  • ReferencesCamarota, S. A. (2005). Immigrants at mid-decade: A snapshot of Americasforeign-born population in 2005. Report released by the Center forImmigration Studies, a Washington-based think tank that supports lowerlevels of immigration. Retrieved on June 30, 2006, fromhttp://www.cis.org/articles/2005/back1405.htmlDavis, F. D. (1989). Perceived usefulness, perceived ease of use, and useracceptance of information technology. MIS Quarterly, 13(3), 319-339.Dent, C. (2001). Studer: classification v. categorization. Retrieved June 28,2006, fromhttp://www.burningchrome.com:8000/cdent/fiaarts/docs/1005018884:23962.htmlDoll, J. J. (2007). Using English language learner perceptions of technology toyour advantage. Instructional Technology & Distance Learning, June 2007,4(6). Retrieved July 30, 2008, fromhttp://www.itdl.org/Journal/Jun_07/article03.htmGarrett, N. (1991). Technology in the service of language learning: trends andissues. Modern Language Journal, 75(1), 74-101.
  • References (cont.)Hayes, B. E., & Hicks, S. K. (2004). Speaking in the CALL environment.Proceedings of CLaSIC 2004, シンガポール国立大学言語研究センター /PacCALL 2004 抄録 (CD-ROM), pp. 954-961. Retrieved August, 27, 2008, fromhttp://www.paccall.org/2004/2004proceedings_papers/hayes.pdfInternational Telecommunication Union. (ITU, 2003). Digital Access Index: World’sfirst global ICT ranking- education and affordability key to boosting newtechnology adoption. Press release 19 November 2003, Geneva. RetrievedAugust, 11, 2007, fromhttp://www.itu.int/newsroom/press_releases/2003/30.htmlKubeck, J. E., Miller-Albrecht, S. A. & Murphy, M. D. (1999). Finding information onthe World Wide Web: exploring older adults’ exploration. EducationalGerontology, 25(2), 167-83.National Center for Education Statistics. (2004). Computer and Internet use bychildren and adolescents in 2001: Statistical analysis report. Retrieved March02, 2006, from http://nces.ed.gov/pubs2004/2004014.pdfO’Malley, J. M., & Chamot, A. U. (1990). Learning strategies in second languageacquisition.
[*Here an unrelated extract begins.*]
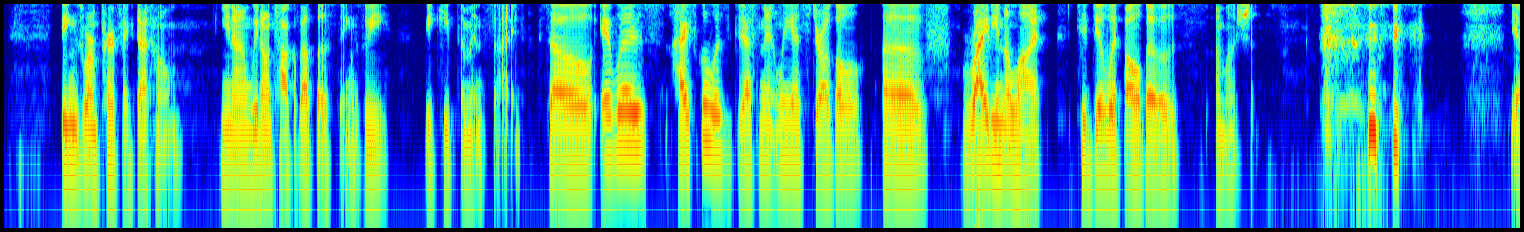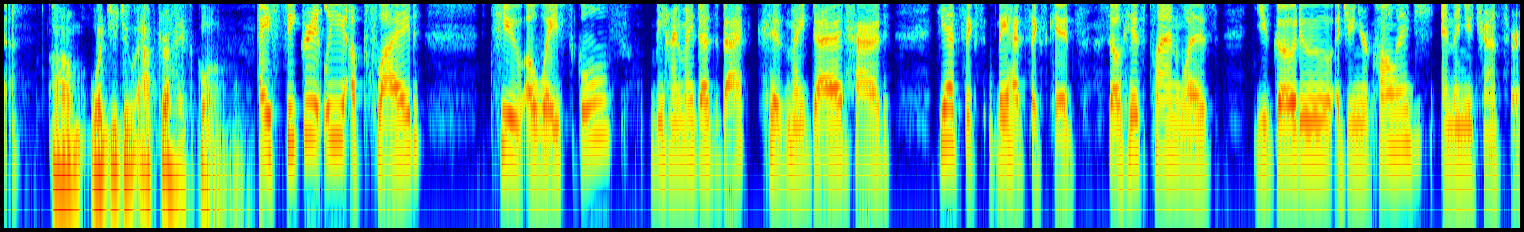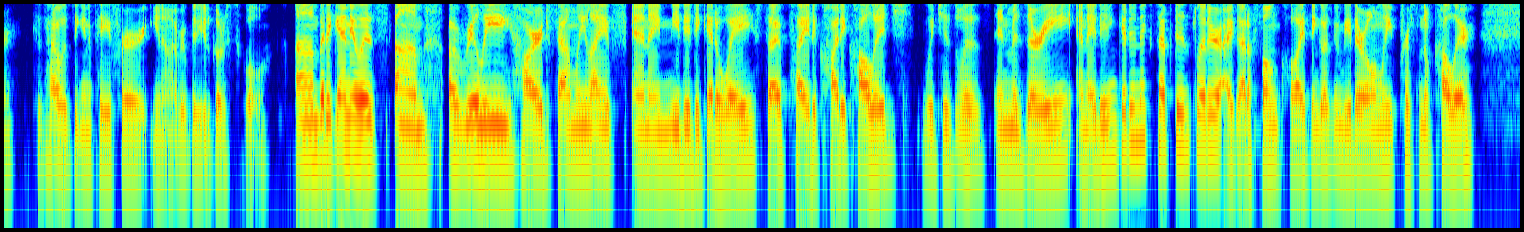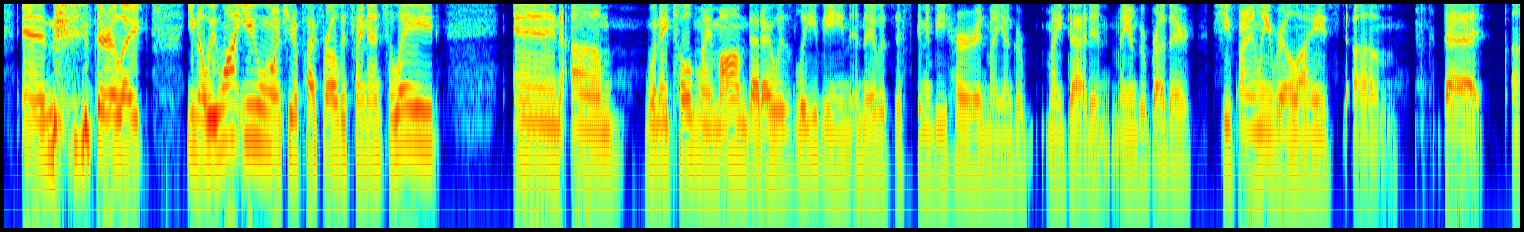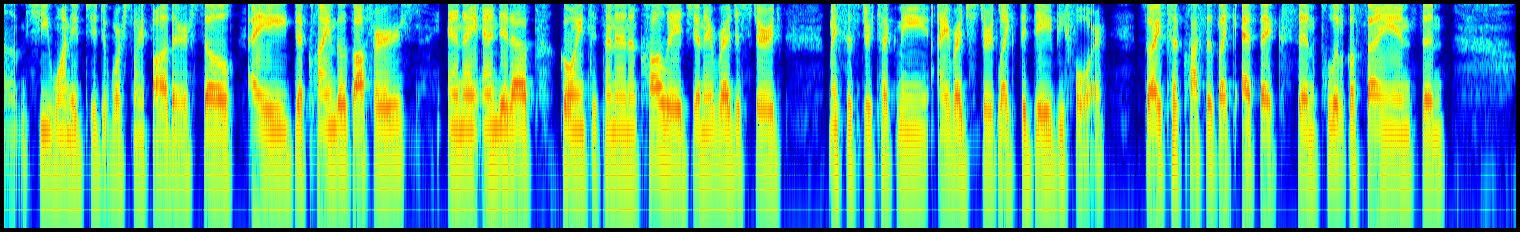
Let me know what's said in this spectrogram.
things weren't perfect at home. You know, and we don't talk about those things. We we keep them inside. So it was high school was definitely a struggle of writing a lot to deal with all those emotions. yeah. Um, what'd you do after high school? I secretly applied to away schools behind my dad's back because my dad had he had six they had six kids so his plan was you go to a junior college and then you transfer because how was he going to pay for you know everybody to go to school um, but again it was um, a really hard family life and i needed to get away. So i applied to Cottey college which is was in missouri and i didn't get an acceptance letter. I got a phone call. I think i was going to be their only person of color. And they're like you know we want you. We want you to apply for all this financial aid. And um, when I told my mom that I was leaving and it was just going to be her and my younger, my dad and my younger brother, she finally realized um, that um, she wanted to divorce my father. So I declined those offers and I ended up going to Santa Ana College and I registered. My sister took me, I registered like the day before. So I took classes like ethics and political science and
New York: Cambridge University Press.
  • References (cont.)U. S. Census Bureau. (2005). Language spoken at home. Washington, DC: U. S.Census Bureau. Retrieved July, 28, 2007, from http://factfinder.census.gov/Warschauer, M. (1996). Computer-assisted language learning: An introduction.Retrieved March 12, 2006, from http://www.gse.uci.edu/markw/call.htmlWarschauer, M., & Kern, R. (eds.) (2000). Network-based language teaching:Concepts and practice. Cambridge: Cambridge University Press.Wiazowski, J. (2002). Computer-assisted language learning as a bridge to socialinclusion of blind learners in mainstream schooling. Retrieved July 17, 2007,from http://www.icevi.org/publications/ICEVI-WC2002/papers/01-topic/Woodruff, R. B. & Gardial, S. F. (1996). Know your customer: New approachesto understanding customer value and satisfaction. Cambridge, MA: BlackWellBusiness.Zoe, L. R., & DiMartino, D. (2000). Cultural diversity and end user searching: Ananalysis by gender and language background. Research Strategies, 17(4),291-305.
  • Note“In Katy ISD, there are approximately 70 differentlanguages represented by the thousands of studentsthat attend classes in the district. [Katy ISD has]received a special waiver from the state allowing it tocover several other languages in its program includingMandarin Chinese, Vietnamese, Arabic, and Korean.”Bradley, D.(2008, October 1). District becoming more diversified. KatyTimes 95 (78), 1, 3.
  • 謝謝謝謝!!(xie xie)Thank YouFor joining in my presentation